And now for a really bad idea: according to the Financial Times Michel Barnier, France's farm minister, told a food crisis summit in Berne that Africa and Latin America should adopt their own versions of Europe's Common Agricultural Policy -- massive trade-distorting subsidies -- as a response to rising demand for food.
In fact, as those who have been tracking the crisis know, and as Anthony Faiola is explaining in a five-part series on the global food crisis in the Washington Post, restrictions on agricultural trade are part of the current problem. Instead of export resrictions and subsidies, Nancy Birdsall and Arvind Subramanian argued in an op-ed published in the Asian and European editions of the Wall Street Journal last week, the solution is to...

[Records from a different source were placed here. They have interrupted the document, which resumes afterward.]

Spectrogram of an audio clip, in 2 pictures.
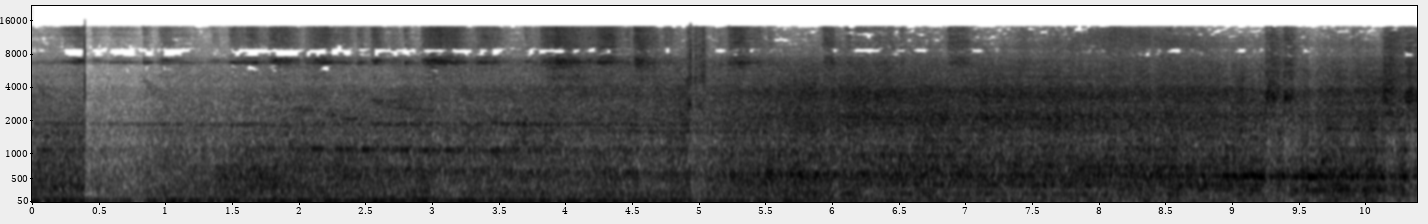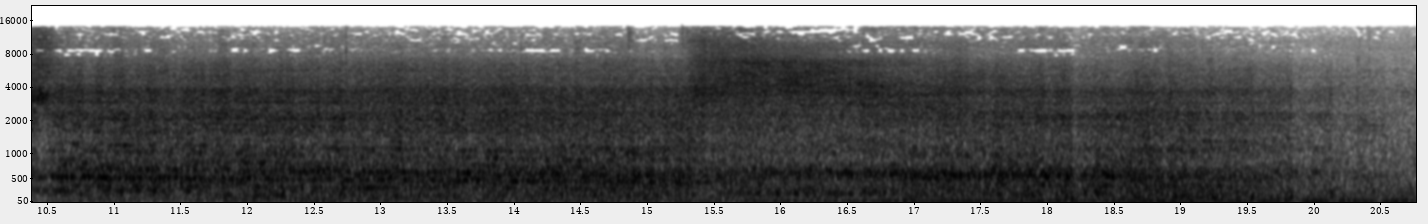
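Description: An electric train approaches and rumbles past close by, its wheels clattering on the rails.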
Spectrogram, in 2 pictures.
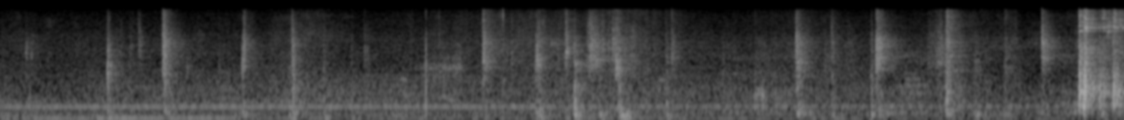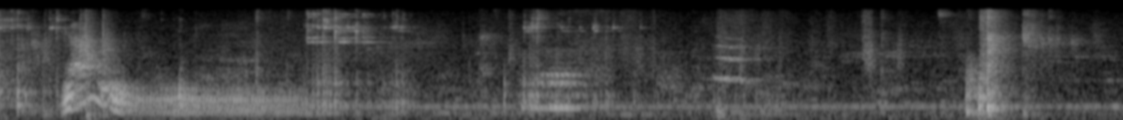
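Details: Young male Bengal kitten playing with a pink sparkly ball indoors; a brief wavering mew rises and falls near the middle, followed by a few thinner high cries, among rattling clicks and knocks from the ball and a steady low electrical hum.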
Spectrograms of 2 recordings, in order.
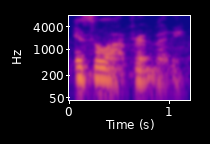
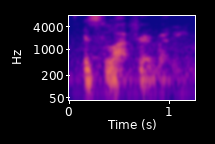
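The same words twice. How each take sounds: First: Said in the usual way. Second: Breathy whispered repeat, fast; whispered aside to the viewer. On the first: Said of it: "repeated softer". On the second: Shown as a demonstration. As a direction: drop it to a hushed whisper. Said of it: "repeated after plain take".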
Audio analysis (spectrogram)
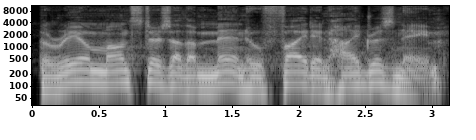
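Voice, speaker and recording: A man voicing an upright veteran team leader in a video game, calm and commanding. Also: on the low side, normal speed, long reverb tail. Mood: steady.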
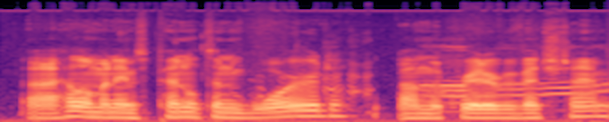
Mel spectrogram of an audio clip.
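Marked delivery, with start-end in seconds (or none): 0.1-1.7 rising, question-like tune on the name. The show's creator introduces himself, saying his name like a question. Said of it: "say my name like a question".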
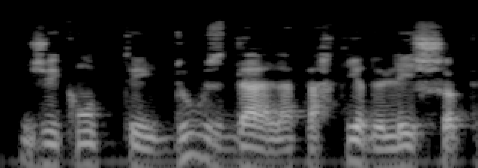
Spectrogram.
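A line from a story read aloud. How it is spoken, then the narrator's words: Murmur. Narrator (French): murmura-t-il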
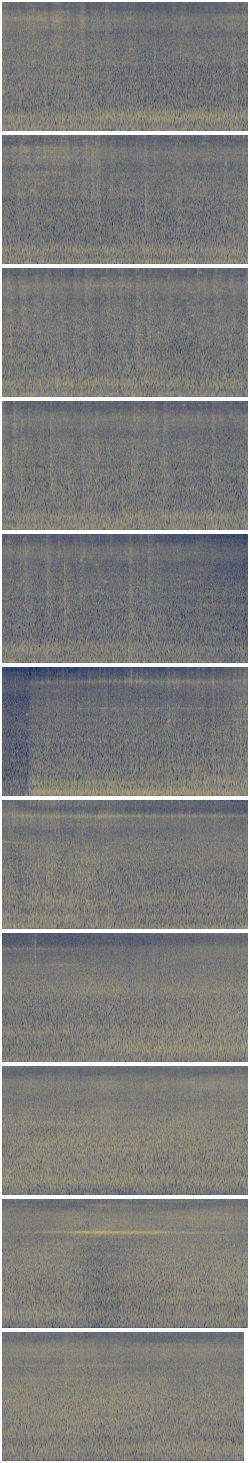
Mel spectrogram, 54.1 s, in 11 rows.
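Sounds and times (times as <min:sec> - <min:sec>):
diesel locomotive engine rumble: 0:00.0 - 0:45.9
freight wagons rumbling past: 0:25.1 - 0:39.6.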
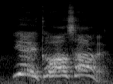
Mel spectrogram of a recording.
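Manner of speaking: very high-pitched sing-out permission; mock-breezy parent. Parent sending punished kid outside, high and breezy. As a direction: send them off in an exaggerated high voice.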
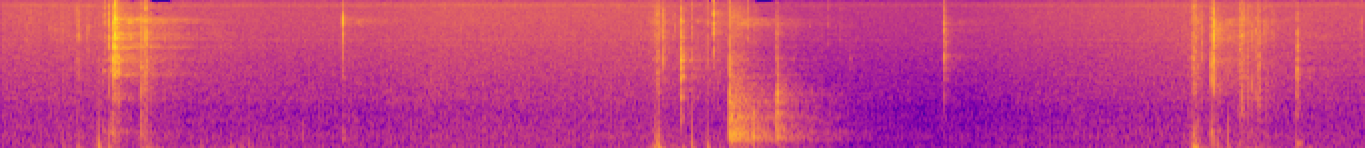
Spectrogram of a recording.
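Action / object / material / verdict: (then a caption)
scrape / bar of soap cut with a knife blade / soap / none. A utility knife blade slices through a small, solid peach-orange bar of soap, peeling off thin slices. Three bursts of crisp scraping and crunching come with short, dry low thuds, and faint clicks fall in the quiet gaps between the cuts.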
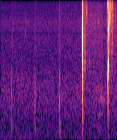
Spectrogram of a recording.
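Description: A quiet pause with a few faint ticks, then one sharp click about one and a half seconds in.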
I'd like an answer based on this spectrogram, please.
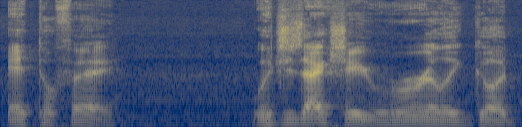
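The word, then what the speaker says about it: étouffée: It's pronounced etouffee, which is actually really good too.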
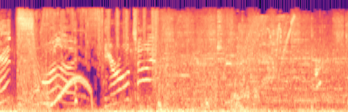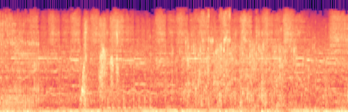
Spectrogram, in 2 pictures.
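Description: Cartoon soundtrack of an alien-transformation sequence: electronic music with sound effects, with a few quick swooping glides about a second in.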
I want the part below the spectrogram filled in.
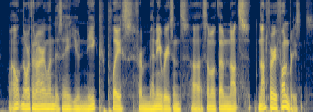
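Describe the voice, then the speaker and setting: A man with an American accent speaks at a moderate pace in a very deep, low voice, with ordinary pitch variation, hardly any pauses, and a very clean recording over a silent background. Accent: American, noticed by locals. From Los Angeles area, US. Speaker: podcast co-host. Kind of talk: casual chat. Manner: halting, many fillers.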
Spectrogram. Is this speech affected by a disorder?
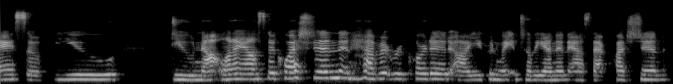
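No.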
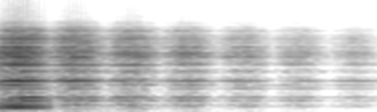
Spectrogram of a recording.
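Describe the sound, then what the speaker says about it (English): Electric guitar played through a Kemper Profiler amp profile with tremolo placed behind spring reverb, a sustained chord pulsing in steady rhythmic waves that gradually fade, alone and up close. "reverb with tremolo"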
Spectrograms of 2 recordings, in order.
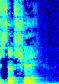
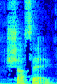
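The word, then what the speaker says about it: chassé: How's your sachet? – My sachet? Actually, it's the correct pronunciation is chasse.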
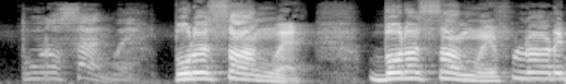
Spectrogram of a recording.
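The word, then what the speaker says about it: Purosangue: I'm not Italian, I'm American, so I'm not going to say it correctly, but it is Puro sangue.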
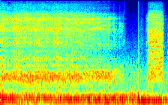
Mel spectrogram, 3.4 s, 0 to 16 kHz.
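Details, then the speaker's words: Vintage Traxxas nitro Rustler converted to a 6S electric, first run with the steering not working: harsh metallic grinding and rattling under heavy motor whir as the metal drivetrain gears chew against each other. Gear grinding. "You guys can probably hear the freaking metal gears grinding."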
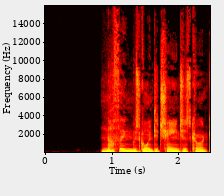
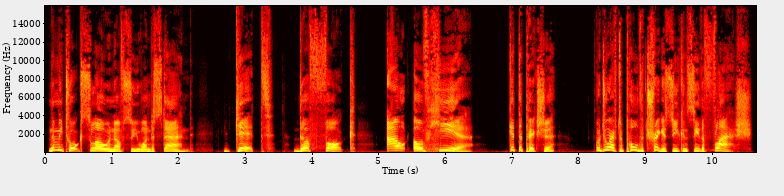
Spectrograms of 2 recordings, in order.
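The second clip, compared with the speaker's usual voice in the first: loud, higher British shopkeeper barking at a stranger; thick British accent, shouted through the door; angry British shop owner yelling; 8 semitones higher, 3 dB louder than usual. Acted. Armed British owner threatening.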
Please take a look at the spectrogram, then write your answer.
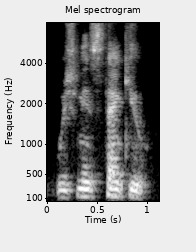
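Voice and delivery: normal talking voice

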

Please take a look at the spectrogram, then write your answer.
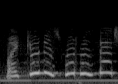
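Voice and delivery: high, loud startled shriek; shocked cry. Acted. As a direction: gasp it out in fright. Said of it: "she cried".

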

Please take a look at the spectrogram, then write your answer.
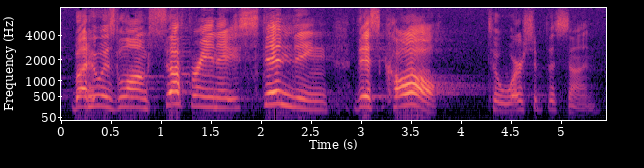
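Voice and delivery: high, very loud sermon delivery; full-force preaching. Real, not acted. Preacher urging his congregation to worship the Son, impassioned full-force preaching. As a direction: proclaim it high and loud, drawing out key words.

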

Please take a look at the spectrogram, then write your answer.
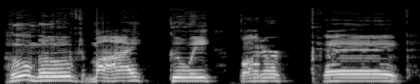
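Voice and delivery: loud, slow storybook shout. A narrator's reading. The girl finds her cake gone and shouts, loud and slow. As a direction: call it out big and slow. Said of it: "My voice started to shake as I shouted".

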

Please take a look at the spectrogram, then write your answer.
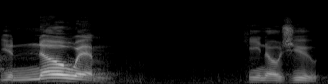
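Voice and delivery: usual speaking voice

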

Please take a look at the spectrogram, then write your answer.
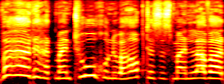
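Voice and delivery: high, loud swooning squeal. Acted. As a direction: gush it out breathlessly. Gabi excited about the stranger.

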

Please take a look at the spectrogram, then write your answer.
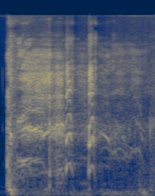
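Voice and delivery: real burst of high laughter; laughing at his own story. Real, not acted.

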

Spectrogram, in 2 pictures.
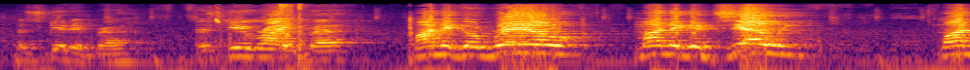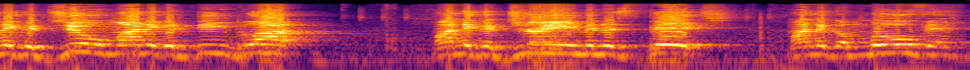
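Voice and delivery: ordinary talk, nothing marked

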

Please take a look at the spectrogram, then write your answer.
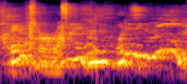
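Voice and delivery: high-pitched, baffled echo of the question; incredulous. Retold or imitated. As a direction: repeat it as if it makes no sense. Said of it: "I'm just awash in incredulity".

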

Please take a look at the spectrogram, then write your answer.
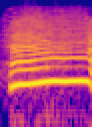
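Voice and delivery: high loud pained whoo; wincing whoo. Retold or imitated. Mother wincing as her son gets stapled, high whoo. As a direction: yelp at each staple click.

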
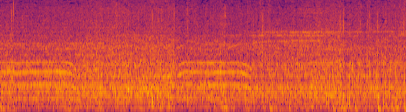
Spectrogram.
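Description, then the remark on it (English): Heavy rain hisses in a dense, unbroken wash, with scattered sharper patters, picked up by a parabolic microphone during the fourth quarter of a Bears football game, while a crowd murmurs underneath and faint sustained tones drift through. “I have literally never heard the parabolic mic pick up the rain the way it did in the fourth quarter.”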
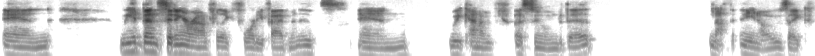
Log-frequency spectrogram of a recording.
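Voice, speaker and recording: A man's voice: fairly low pitch, steady tone, normal speed, pauses often, sharp tone, poor audio. A young man, a podcast guest, chatting casually and rambling with lots of fillers and laughs. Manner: rambling, filler-heavy, giggly. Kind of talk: casual chat.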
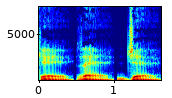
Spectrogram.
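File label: "kereje", concatenated syllables; Affixing experiment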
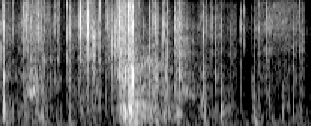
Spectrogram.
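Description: Foil trading-card pack wrapper crinkling as it is handled and a stack of cards is pulled out of it, with the loudest crackles about half a second to a second in.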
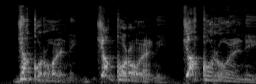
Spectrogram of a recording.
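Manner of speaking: pressing, insistent, urgent hushed whisper. The circus director speaks to the circus performers in an urgent whisper. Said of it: "sürgetően suttogta".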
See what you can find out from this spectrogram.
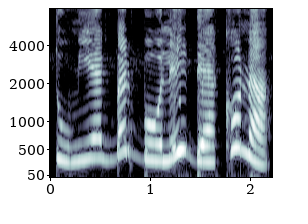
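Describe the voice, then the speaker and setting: A woman's voice: high-pitched, animated, normal speed. A woman voicing a poor, earnest village girl who pleads, in a children's cartoon story. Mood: pleading. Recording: music playing under the voice.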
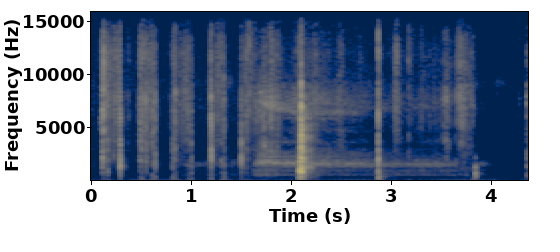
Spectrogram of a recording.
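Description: Tarot cards riffle and slap in a quick series of crisp shuffling flicks, then a few sharper snaps as cards are pulled and laid down, close and fairly quiet with no talking.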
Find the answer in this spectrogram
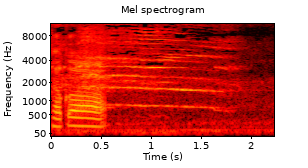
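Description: A rooster crowing: one long call, quieter than the voice, that holds and then falls slowly in pitch near the end.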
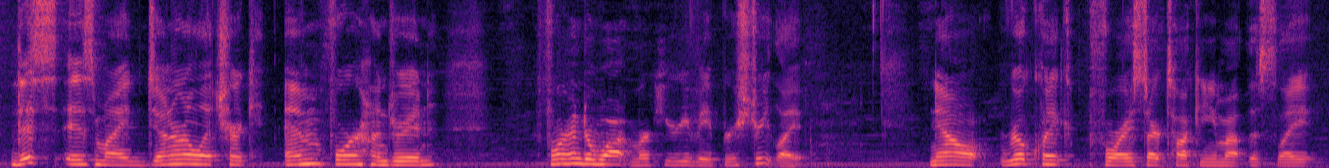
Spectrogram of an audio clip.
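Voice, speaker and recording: A young woman who collects streetlights vlogs a casual show-and-tell about her collection, enthusiastic and rambling with frequent ums and restarts. A cold has made her congested and stuffy, and her voice is lowish.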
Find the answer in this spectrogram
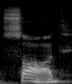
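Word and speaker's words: ص: Shen s do now sod is different from scene in fact it is a deep emphatic version of the letter scene to pronounce it you have to place your tongue close to the roof of your mouth just behind your upper teeth and then tighten your throat slightly to create a heavier deeper sound like s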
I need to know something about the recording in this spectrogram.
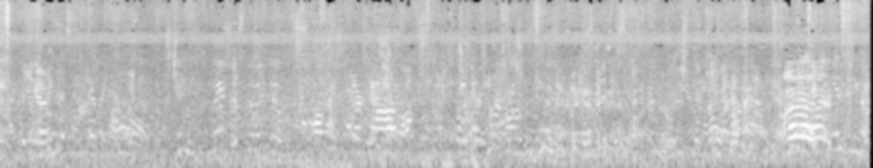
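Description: Several people in a crowd chatter and talk over one another nearby.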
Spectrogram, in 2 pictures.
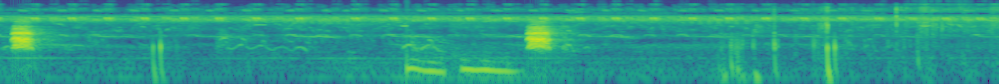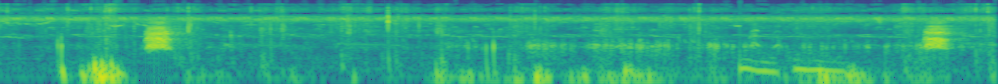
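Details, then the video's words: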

...promote trade and efficiency while also boosting agricultural production and reducing the vulnerability of the poorest around the world.
Unfortunately, U.S. agricultural policies, like those in Europe, continue to cater to special interests in ways that make the problem worse. Despite record high food prices, the 2008 U.S. Farm Bill, expected to pass Congress soon, would maintain a system that transfers billions of dollars annually to the largest farm operations. Roughly 70 percent of subsidy payments go to just 10 percent of the largest recipients and one version of the farm bill would allow farmers with incomes as high as $1 million to continue receiving subsidies. And this is touted as a "reform" measure because it lowers the income cap from the current $2.4 million (see the Environmental Working Group's Farm Subsidy Database).
If that were not enough, despite the current global food crisis, the farm bill retains an additional subsidy to U.S. shipowners, as well as farmers, by requiring that U.S. food aid be purchased in the United States, packaged here, and much of it shipped to where it is needed on U.S.-owned ships. That means that roughly half of the already-inadequate U.S. food aid budget goes for distribution and transportation, rather than to feed hungry people in poor countries.
Ensuring that food supplies are adequate and that poor people around the world can meet their basic nutrition needs is a critical problem that governments and international organizations around the world clearly need to address -- in both the long-term as well immediately. Replicating the distorting U.S. and European policies that transfer billions in taxpayer and consumer dollars to a handful of farmers in hopes that a little bit will trickle down to hungry people is not the way to go.